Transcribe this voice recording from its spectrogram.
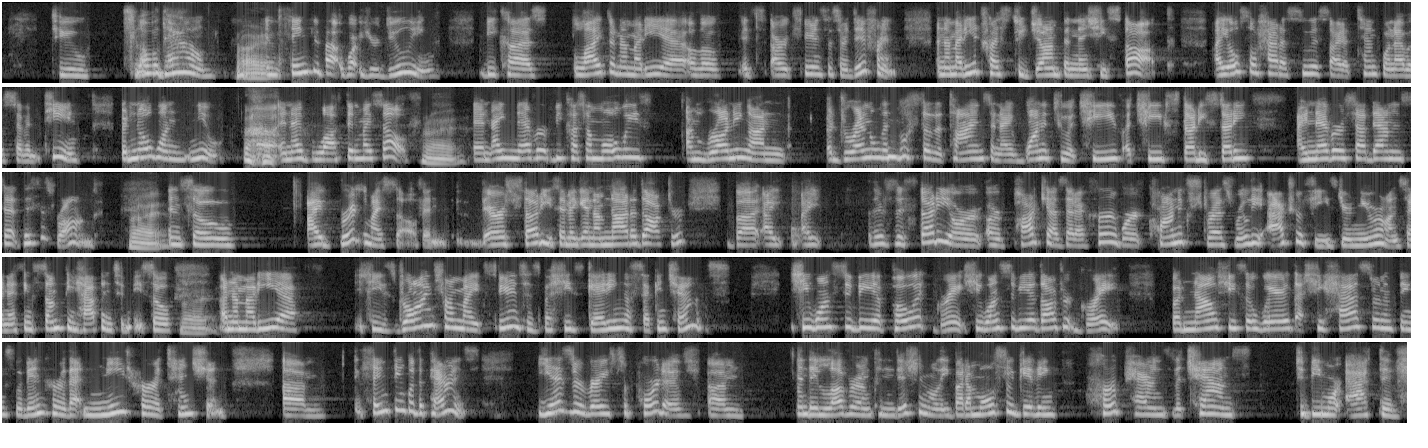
to slow down right. and think about what you're doing because like Ana Maria, although it's our experiences are different, Ana Maria tries to jump and then she stopped. I also had a suicide attempt when I was 17, but no one knew. Uh, and I blocked it myself. Right. And I never, because I'm always, I'm running on adrenaline most of the times and I wanted to achieve, achieve, study, study. I never sat down and said, this is wrong. Right. And so I burnt myself. And there are studies, and again, I'm not a doctor, but I, I there's this study or, or podcast that I heard where chronic stress really atrophies your neurons. And I think something happened to me. So right. Ana Maria, she's drawing from my experiences, but she's getting a second chance. She wants to be a poet, great. She wants to be a doctor, great. But now she's aware that she has certain things within her that need her attention. Um, same thing with the parents. Yes, they're very supportive. Um, and they love her unconditionally. But I'm also giving her parents the chance to be more active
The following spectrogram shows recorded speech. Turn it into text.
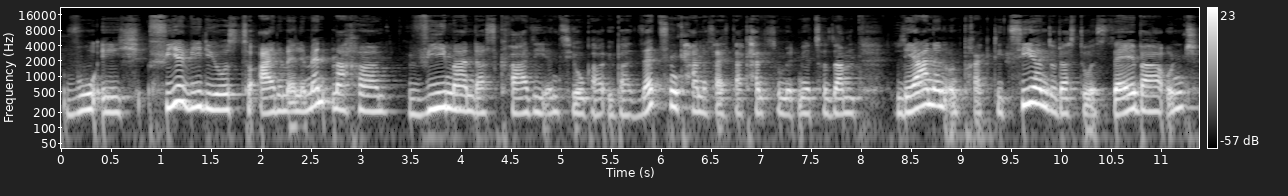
wo ich vier Videos zu einem Element mache, wie man das quasi ins Yoga übersetzen kann. Das heißt, da kannst du mit mir zusammen lernen und praktizieren, sodass du es selber und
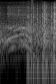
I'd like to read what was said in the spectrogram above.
you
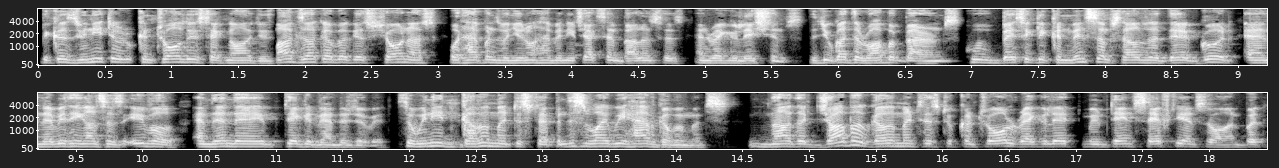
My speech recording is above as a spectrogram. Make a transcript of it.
because you need to control these technologies. Mark Zuckerberg has shown us what happens when you don't have any checks and balances and regulations. That you've got the robber barons who basically convince themselves that they're good and everything else is evil, and then they take advantage of it. So we need government to step in. This is why we have governments. Now, the job of government is to control, regulate, maintain safety, and so on. But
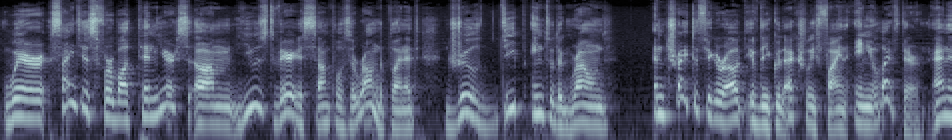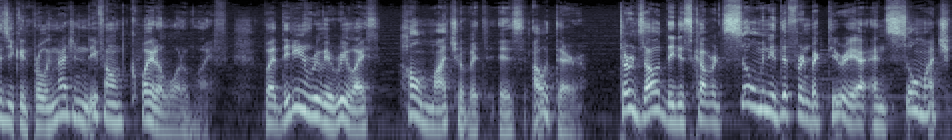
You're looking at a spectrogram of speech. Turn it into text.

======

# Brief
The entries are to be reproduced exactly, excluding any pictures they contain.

# Result for this task
Transcribe this voice recording from its spectrogram.
to slow down right. and think about what you're doing because like Ana Maria, although it's our experiences are different, Ana Maria tries to jump and then she stopped. I also had a suicide attempt when I was 17, but no one knew. Uh, and I blocked it myself. Right. And I never, because I'm always, I'm running on adrenaline most of the times and I wanted to achieve, achieve, study, study. I never sat down and said, this is wrong. Right. And so I burnt myself. And there are studies, and again, I'm not a doctor, but I, I there's this study or, or podcast that I heard where chronic stress really atrophies your neurons. And I think something happened to me. So right. Ana Maria, she's drawing from my experiences, but she's getting a second chance. She wants to be a poet, great. She wants to be a doctor, great. But now she's aware that she has certain things within her that need her attention. Um, same thing with the parents. Yes, they're very supportive. Um, and they love her unconditionally. But I'm also giving her parents the chance to be more active
The following spectrogram shows recorded speech. Turn it into text.
wo ich vier Videos zu einem Element mache, wie man das quasi ins Yoga übersetzen kann. Das heißt, da kannst du mit mir zusammen lernen und praktizieren, sodass du es selber und
I'd like to read what was said in the spectrogram above.
you
My speech recording is above as a spectrogram. Make a transcript of it.
because you need to control these technologies. Mark Zuckerberg has shown us what happens when you don't have any checks and balances and regulations. That you've got the robber barons who basically convince themselves that they're good and everything else is evil, and then they take advantage of it. So we need government to step in. This is why we have governments. Now, the job of government is to control, regulate, maintain safety, and so on. But
You're looking at a spectrogram of speech. Turn it into text.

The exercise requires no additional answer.